The euro area economic outlook is improving and downside risks are moderating. However, these positive signs should not distract from the need for firmer and higher structural economic growth.

In this context higher productivity growth is needed. And that productivity growth requires innovation. Structural reforms are essential to create a business environment that is conducive to innovation and a regulatory environment that adapts accordingly. Both national and European level initiatives can contribute to this effort.

If we want to make sure that our Economic and Monetary Union (EMU) thrives, we need to upgrade its institutional framework. This means that we should be ready to foster innovation wherever necessary, including in the functioning of EMU. In that spirit, I look forward to the debate that will be opened up by the upcoming European Commission reflection paper on deepening the Economic and Monetary Union.

Thank you for your attention. I am now at your disposal for questions.

1 See Addressing the causes of low interest rates, Introductory speech by Mario Draghi, President of the ECB,held at a panel on "The future of financial markets: A changing view of Asia" at the Annual Meeting of the Asian Development Bank, Frankfurt am Main, 2 May 2016.

2 The ECB Annual Report 2016 contains a special feature on distributed ledger technology.
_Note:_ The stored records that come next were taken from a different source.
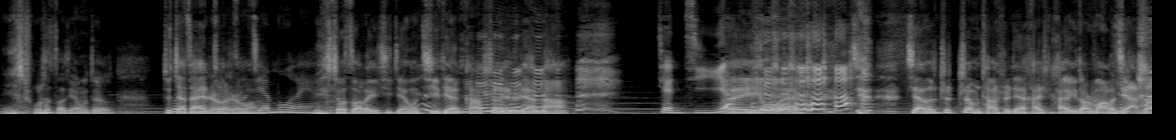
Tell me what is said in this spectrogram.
你除了做节目就就家待着了就是做吗？节目了呀，你就做了一期节目七天，看剩下时间呢？剪辑呀。哎呦喂，剪剪了这这么长时间，还是还有一段忘了剪的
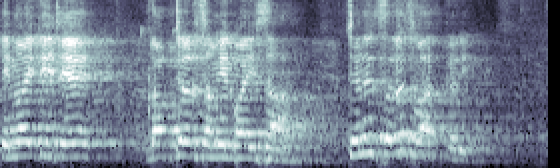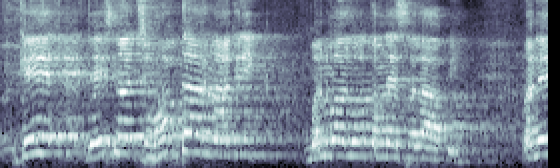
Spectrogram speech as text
ઇન્વાઇટી છે ડૉક્ટર સમીરભાઈ શાહ, જેને સરસ વાત કરી. કે દેશના જવાબદાર નાગરિક બનવાનું તમને સલાહ આપી. અને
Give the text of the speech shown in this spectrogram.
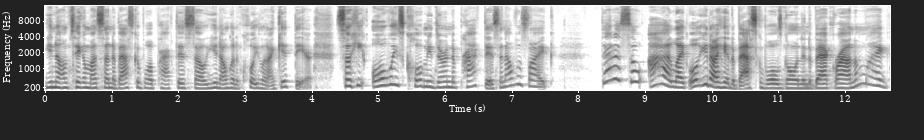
You know, I'm taking my son to basketball practice. So you know, I'm gonna call you when I get there." So he always called me during the practice, and I was like. That is so odd. Like, oh, you know, I hear the basketballs going in the background. I'm like,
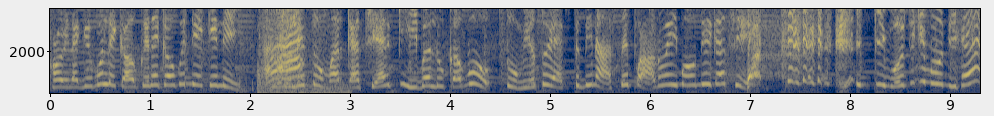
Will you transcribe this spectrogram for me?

3 The Eurosystem follows all pertinent developments in this field, mindful of the fact that the way they may be adopted by market participants will determine their impact on financial markets. DLT could, for example, facilitate the sharing of data among different‎ parties involved in processing a financial market transaction. ‎But it could also result in risk building up‎ outside regulated markets if it were used to disintermediate financial institutions‎. Moreover, the emergence of different DLT specifications could lead to fragmentation within the euro area payments system‎.

4 Fintech benefits small companies by allowing them to raise capital more cheaply, in the form of both debt and equity, while offering retail investors direct access to an asset class to which they would otherwise not have direct access. For instance, the development of fintech activities such as P2P lending, via numerous marketplace investment platforms targeting the provision of funds both to start-ups and more established small and medium-sized enterprises, may be a useful credit provision channel.
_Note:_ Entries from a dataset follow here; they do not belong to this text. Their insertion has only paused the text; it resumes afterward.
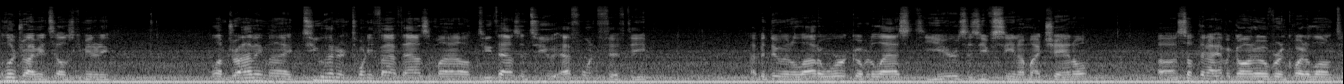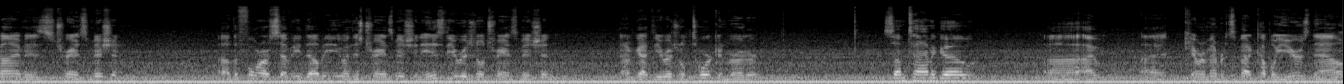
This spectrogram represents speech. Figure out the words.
Hello, driving intelligence community. Well, I'm driving my 225,000 mile 2002 F-150. I've been doing a lot of work over the last years, as you've seen on my channel. Uh, something I haven't gone over in quite a long time is transmission. Uh, the 4R70W in this transmission is the original transmission, and I've got the original torque converter. Some time ago, uh, I I can't remember, it's about a couple years now,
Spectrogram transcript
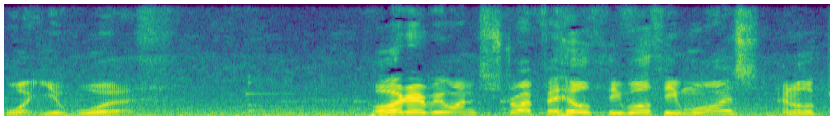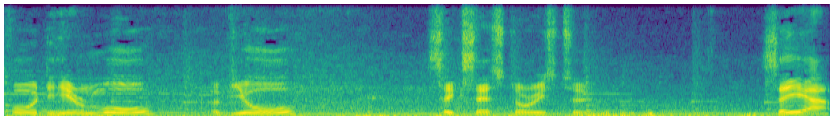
what you're worth. All right, everyone, strive for healthy, wealthy, and wise, and I look forward to hearing more of your success stories too. See ya.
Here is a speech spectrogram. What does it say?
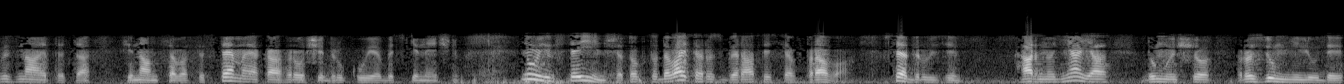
ви знаєте, це фінансова система, яка гроші друкує безкінечно. Ну і все інше. Тобто давайте розбиратися в правах. Все, друзі, гарного дня. Я думаю, що розумні люди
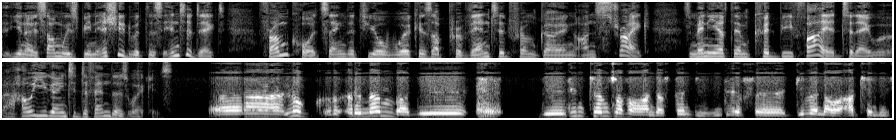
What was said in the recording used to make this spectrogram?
you know, SAMWU's been issued with this interdict from court saying that your workers are prevented from going on strike. So many of them could be fired today. How are you going to defend those workers? Uh, look, remember, the the, in terms of our understanding, we have uh, given our attorneys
5 Cyberattacks can severely damage a bank's solvency and liquidity situation as they can affect its reputation and undermine customers' trust. Moreover, a cyberattack on the financial system could disrupt the interconnected and interdependent operational network and its critical nodes, and even ripple through the entire economy.

6 First, supervisors monitor cyber risk as part of their ongoing operational risk supervision. Second, various specific assessments have been made, such as the 2015 thematic review of cyber security risks or targeted on-site inspections. Last but not least, the ECB has initiated a reporting framework for significant cyber incidents that was implemented as a pilot scheme in 2016 and will be rolled out to all significant institutions in 2017.